Smith says before 1908 there were over 20 school districts in Cache Valley, until Utah enforced consolidation. Then two remained, with Logan City surrounded by Cache County.

Heidi Thornley, a parent who was on a committee to consolidate the districts, said this confinement has led to problems for the Logan City School District.

“One of the biggest challenges we have is people who live in Logan are choosing not to send their kids to Logan schools,” Thornley said.

Parents like Thornley say combining the districts could have many benefits. Frank Schofield, superintendent of the Logan City School District, said budget savings are one benefit he is often approached about.

“You're talking about a $200 million budget and only having a savings of approximately $1 million,” he said.

Thornley said equal opportunity for activities is also an issue at Logan High.

“My son was on the football team last year … we've gone from over 100 kids on the football team down to 70,” she said. “Combining the districts would be more of an equal opportunity.”

Buses picking up Logan High students are one example of partnership between the districts.

“We do all of our busing together, we share our adult education services, we do all of that together,” Smith said.

Smith said there could be more partnerships like this in the future, but Thornley said it probably won’t lead to consolidation.

“I honestly don't see it happening in my lifetime.

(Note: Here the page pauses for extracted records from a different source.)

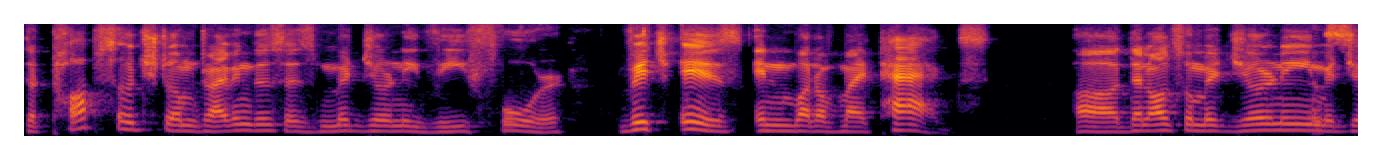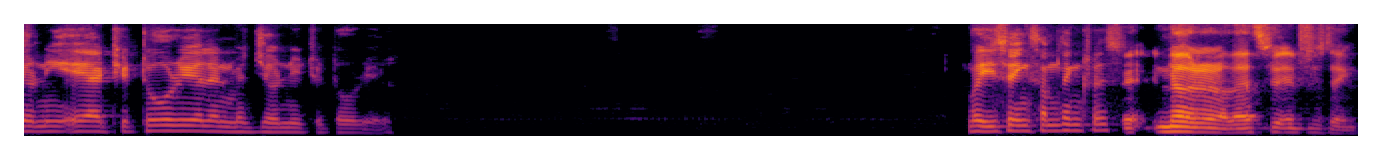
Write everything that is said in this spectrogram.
The top search term driving this is Midjourney V4, which is in one of my tags. Uh, then also Midjourney, yes. Midjourney AI tutorial, and Midjourney tutorial. Were you saying something, Chris? Uh, no, no, no. That's interesting.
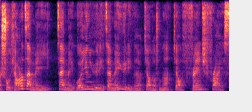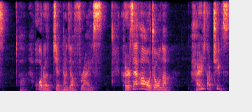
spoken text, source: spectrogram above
薯条呢，在美在美国英语里，在美语里面叫做什么呢？叫 French fries 啊，或者简称叫 fries。可是，在澳洲呢，还是叫 chips，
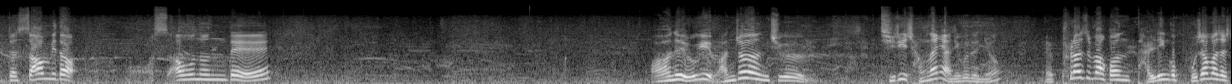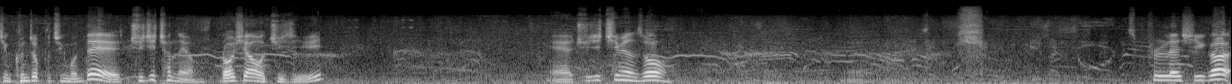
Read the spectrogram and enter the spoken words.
일단 싸웁니다. 어, 싸우는데 아 근데 여기 완전 지금 딜이 장난이 아니거든요 예, 플라즈마건 달린 거 보자마자 지금 근접 붙인 건데 GG 쳤네요 러시아어 GG 예 GG 치면서 플래시가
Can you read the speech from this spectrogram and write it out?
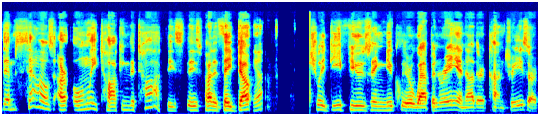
themselves are only talking the talk. These these pilots, they don't yeah actually defusing nuclear weaponry in other countries or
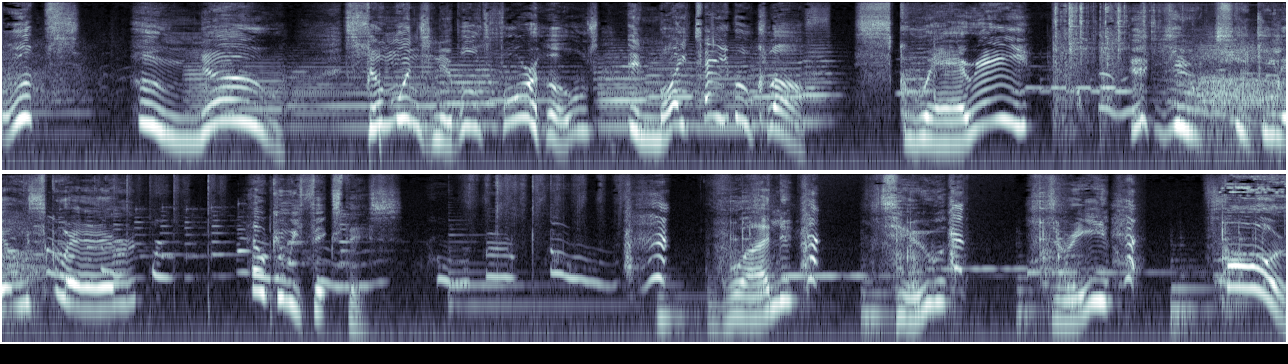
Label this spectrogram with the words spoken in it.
Oops. Oh no! Someone's nibbled four holes in my tablecloth. Squarey? You cheeky little square. How can we fix this? One, two, three, four.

Maybe my kids',” Thornley said.

A long time lover of NPR and radio reporting, Clayre Scott joined UPR in August of 2021 as the producer of the weekly podcast UnDisciplined. She began reporting in 2022 and now enjoys telling stories through sound and getting weekly texts from her family after hearing her on the radio. Along with her work at UPR, Clayre is attending Utah State University to get her degree in Broadcast Journalism, with time on the side to study Political Science and Art History.